At the same time, however, Socrates uses this argument to remind Crito of the pacts that he has made in the long course of his friendship with Socrates.  For as the Laws note, Socrates need not fear for his children, for “your friends will take care of them”(54b). Socrates did not conceive and give birth to these ideas about justice on his own. As he says in the Theatetus, he is merely a midwife to the ideas of others. The children that are his ideas, have been conceived among Socrates and all of his friends. And just like,other parents, who have been jointly involved in the birth children, all of his friends, including Crito, have a responsibility to ensure that the arguments, the logos, is taken care of.  Socrates gently reminds Crito, that these ideas are the product of his own soul, and that he has a responsibility to both them and himself to ensure that they flourish in the world.  Only by doing this, will Crito,  as well as Socrates, be able to care of Crito’s soul.

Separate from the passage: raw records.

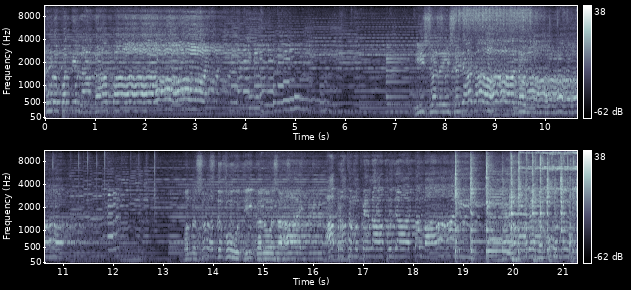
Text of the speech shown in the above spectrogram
ગુણપતિ લાગા પા ઈશ્વર ઈશ્વરા મન સદબુદ્ધિ કરો સહાય. આ પ્રથમ પહેલા પૂજા તમારી. મંગલ મૂર્તિ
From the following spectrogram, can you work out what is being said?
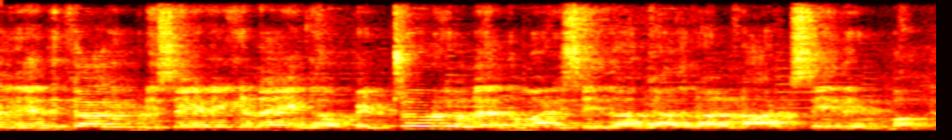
இது எதுக்காக இப்படி செய்யறீங்கன்னா எங்க பெற்றோர்கள் இந்த மாதிரி செய்தாங்க அதனால நான் செய்தேன்பாங்க.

Further, Socrates indicates, his physical children will of course be taken care of. For he has no fear that his friends will not take care of their physical well-being, for surely this is, as Crito has indicated, the most obvious kind of care that they need, Just as important, however, is that these children become friends with their siblings—the ephemeral but no less real off-spring of the logos, and ensuring this is no less Crito’s responsibility—something he tacitly consented to in his ephemeral love of Socrates.  It is only in this way, Phaedo suggests in the dialogue named after him, that we can understand that Socrates saves them and was himself saved.